SuHua Huang, author of “Reading Habits of College Students in the United States,” explains that more than 40% of the time they spend reading is on social media, and these digital experiences often contain shorter bits of content.
6. Digital Tools Can Increase the Student Classroom Experience
In order to keep students’ attention, innovative educators are turning to a wide variety of tools to engage their classrooms. Research from the University of Wisconsin showed students were more satisfied with their classroom experience when teachers implemented digital technologies. According to Tonya Joosten the author of Social Media for Educators, social media can be implemented to take advantage of the tools students are using. She found 74% of students reported social media facilitated better communication with instructors. Furthermore, they found these interactions more effective and it helped increase student participation throughout the course.
Since social media tools can be used to improve engagement in the physical classroom, there are even more opportunities to use similar tactics to engage distance learners.
7. Students Aren’t Spooked By MOOCs
Currently more than 6.7 million students (32% of higher ed’s total enrollment) took at least one online course through a university during the fall of 2011. This number has almost doubled from 23% to 45%in the past five years. There’s no doubt digital content delivery will continue to play a role in the classroom, but there’s no telling exactly how far the MOOC trend will take us. These philosophy professors from San Jose State wrote a compelling rebuttal when refusing to adopt the EdX course.
Flipping the classroom, digital content delivery, and MOOCs may be controversial topics, but there is also a trend among teachers who implement technology for students into their current classroom setting.
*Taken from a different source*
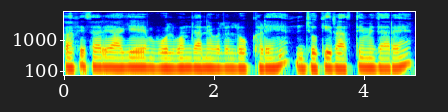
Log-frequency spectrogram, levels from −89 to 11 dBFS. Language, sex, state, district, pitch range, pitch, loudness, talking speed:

At the end of the day, while technology can be used as a tool to deliver information, find information, and share information, nothing can replace a passionate and engaging teacher, mentor or administrator.
Education is not the filling of a barrel, but the lighting of a fire. I’m a strong believer in the power of technology to help with this, but I’m more concerned with the message than the medium by which it is delivered.